The point is nuclear power didn't die with Fukushima. It remains a dynamic industry and we are likely to see innovations in plant design that will make it even safer and more competitive with natural gas and coal. China's leading the way:
- Mainland China has 17 nuclear power reactors in operation, 30 under construction, and more about to start construction.
- Additional reactors are planned, including some of the world's most advanced, to give a four-fold increase in nuclear capacity to at least 58 GWe by 2020, then possibly 200 GWe by 2030, and 400 GWe by 2050.
- China has become largely self-sufficient in reactor design and construction, as well as other aspects of the fuel cycle, but is making full use of western technology while adapting and improving it.
- China's policy is for closed fuel cycle.
Much has been said about the expiration of the Russia-U.S. HEU "Megatons to Megawatts" program. It means that 24 million pounds of secondary supply is coming offline without any replacement-this is equivalent to the entire production of Cameco Corp. (CCJ) It's not clear where the new supply will come from but many believe a uranium supply crisis is brewing. According to David Talbot, senior mining analyst at Dundee Capital Markets, the weak spot price still threatens future mine supply with more closures, cancellations and deferrals of mining projects. He believes the fundamentals support much higher prices, but Japanese restarts are needed to provide a psychological boost for the industry.
Grant Isaac, Cameco Senior Vice President, gave an excellent presentation on the uranium market at the 2013 Scotia Bank Mining Conference. The transcript is available on Seeking Alpha and I strongly suggest reading it if you are seriously considering any investments in this sector. He said that the uranium market is in a transition period from being supply-driven to demand-driven. In past years, an abundance of secondary supply (i.e. HEU program) always tempered the price levels of uranium. With supply declining against a backdrop of low production, it leaves the impression that a perfect storm is in the works for uranium.
If the long-term fundamentals are so strong why are current prices so low?
No one's buying yet for all the reactors under construction and the utilities are well covered for the time being. They are in 'wait and see' mode due to the large inventory buildup in Japan and general uncertainty on the supply side. Ultimately, the utilities will return to the market. When they do, spot prices will recover.
Is Ur-Energy a wonderful business that will grow forever? Not quite, but it has considerable investment merit at the current price. This is a junior mining company with exceptional management; they execute the project plan with professionalism and run a very lean business. In fact, this operating efficiency is central to the brand and makes them competitive in almost any market.

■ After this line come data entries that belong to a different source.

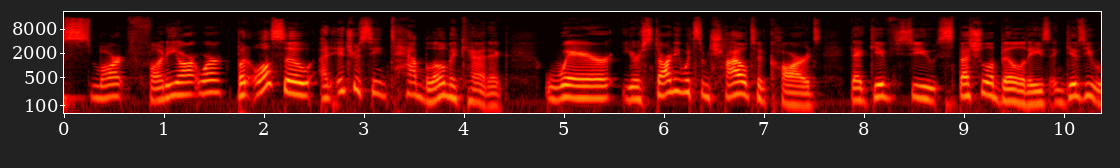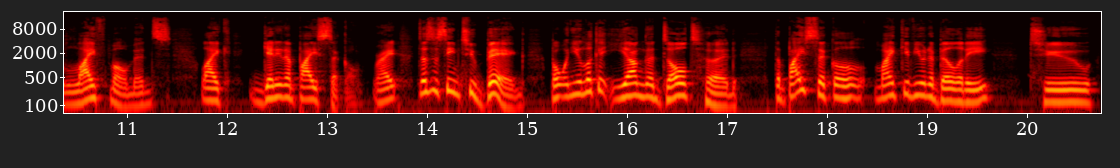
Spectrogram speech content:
smart, funny artwork, but also an interesting tableau mechanic where you're starting with some childhood cards that gives you special abilities and gives you life moments like getting a bicycle, right? Doesn't seem too big, but when you look at young adulthood, the bicycle might give you an ability to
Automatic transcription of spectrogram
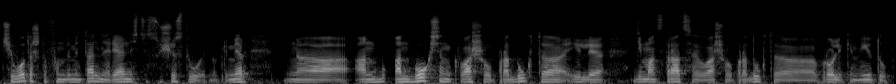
чего-то, что в фундаментальной реальности существует. Например, а, unboxing вашего продукта или демонстрация вашего продукта в ролике на YouTube.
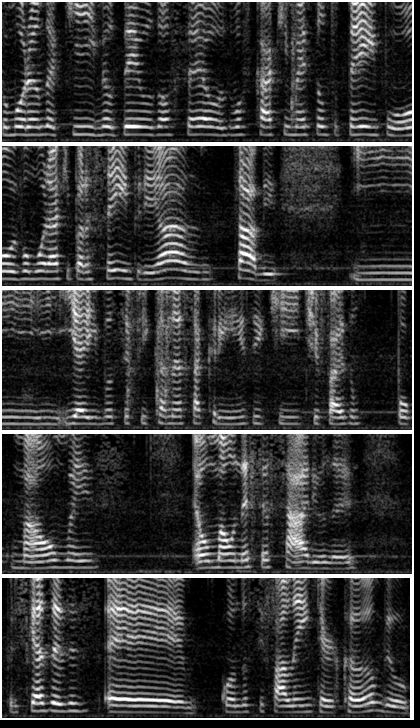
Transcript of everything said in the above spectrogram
tô morando aqui, meu Deus, ó céus, vou ficar aqui mais tanto tempo, ou eu vou morar aqui para sempre, ah, sabe? E, e aí você fica nessa crise que te faz um pouco mal, mas é um mal necessário, né? Por isso que às vezes, é, quando se fala em intercâmbio,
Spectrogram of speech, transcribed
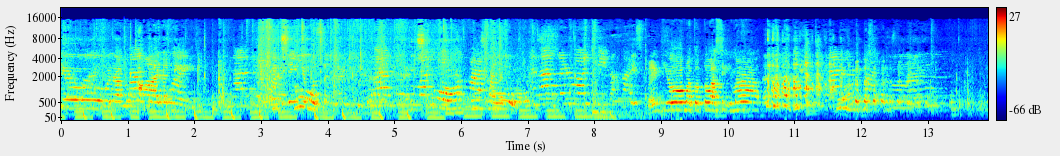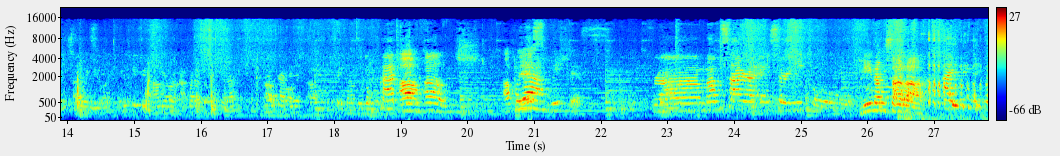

You should never get emotional about a stock. Your desire to purchase a business should only be driven by the fundamentals and never by what the Street thinks. The market should never force your hand-you can take strikes all day long if you like, swinging only when the odds are truly in your favor. Value Investing is for the disciplined and patient few with the courage to think and act independently.